"But..." Gabrielle sighs, after closing her eyes and extending her sight. "At least we didn't make them do anything against their will, I guess..." She reasons, burrowing deeper into her beloved's embrace.

"Yes, that's true; and we need them," the warrior reminds her mate. "We've waited for so long; and they're running out of time."

"And these two need each other," the fair woman reiterates the same conclusion she and her partner reached in all their discussions through the years. "They both have lost so much..." Her heart constricts as she recalls what their children went through in their short lives.

"I can't believe she just ran out like that," Xena comments, feeling the same tightness in her own chest.

"And I can't believe she just let her go," the bard grouses. "These two are driving me crazy."

"I guess they didn't just take after my talkativeness, eh?" The warrior quips, more anxious at the moment to see her beloved smile.

"Don't!" Gabrielle squeezes the larger body, and holds her partner's arms tight against her sides, "Don't you start that again!"

"Start what?" The dark warrior asks innocently, with a teasing, crooked grin.

"Beast!" She scolds, without much conviction.

Continued...Part 2


Return to The Bard's Corner

le?" She asks low, her voice deep with concern, as she shares her partner's musing. Large hands move to massage the tensing slim back, and rub reassuringly.

"Maybe we shouldn't have done that," the blonde comments wistfully moments later.

"Maybe," Xena concurs, "But we only had the best intentions..." *Isn't that what you taught me, my bard?*

"But..." Gabrielle sighs, after closing her eyes and extending her sight. "At least we didn't make them do anything against their will, I guess..." She reasons, burrowing deeper into her beloved's embrace.

"Yes, that's true; and we need them," the warrior reminds her mate. "We've waited for so long; and they're running out of time."

"And these two need each other," the fair woman reiterates the same conclusion she and her partner reached in all their discussions through the years. "They both have lost so much..." Her heart constricts as she recalls what their children went through in their short lives.

"I can't believe she just ran out like that," Xena comments, feeling the same tightness in her own chest.

"And I can't believe she just let her go," the bard grouses. "These two are driving me crazy."

"I guess they didn't just take after my talkativeness, eh?" The warrior quips, more anxious at the moment to see her beloved smile.

"Don't!" Gabrielle squeezes the larger body, and holds her partner's arms tight against her sides, "Don't you start that again!"

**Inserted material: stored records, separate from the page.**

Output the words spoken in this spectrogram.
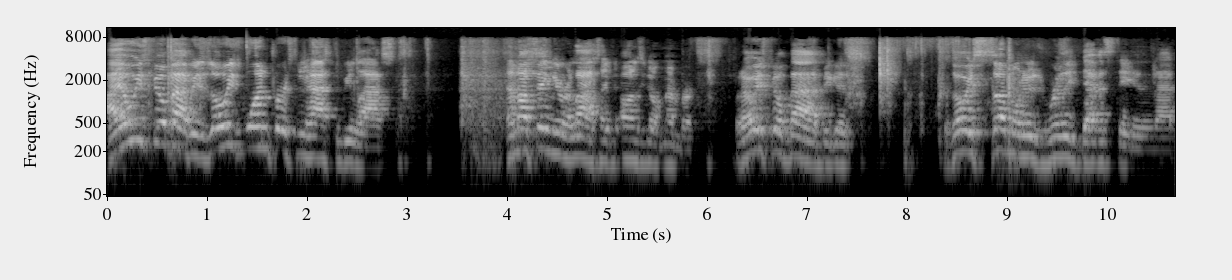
I always feel bad because there's always one person who has to be last. I'm not saying you were last. I honestly don't remember. But I always feel bad because there's always someone who's really devastated in that.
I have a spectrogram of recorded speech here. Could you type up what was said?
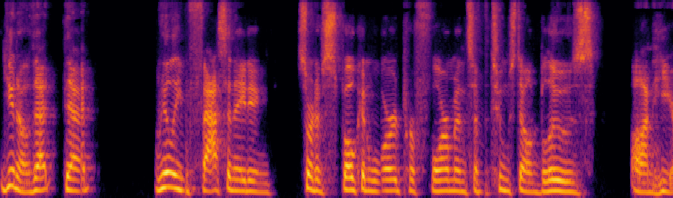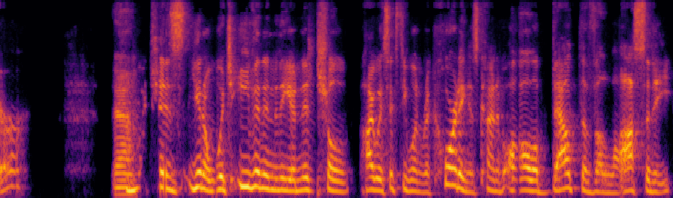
you know that that really fascinating sort of spoken word performance of Tombstone Blues on here. Yeah. Which is, you know, which even in the initial Highway 61 recording is kind of all about the velocity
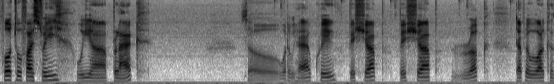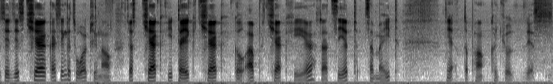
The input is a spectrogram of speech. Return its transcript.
4253 we are black. So what do we have? Queen bishop bishop rook definitely we want to consider this check I think it's working now. Just check he take check go up check here that's it it's a mate. Yeah the pawn control this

"Start what?" The dark warrior asks innocently, with a teasing, crooked grin.

"Beast!" She scolds, without much conviction.

Continued...Part 2


Return to The Bard's Corner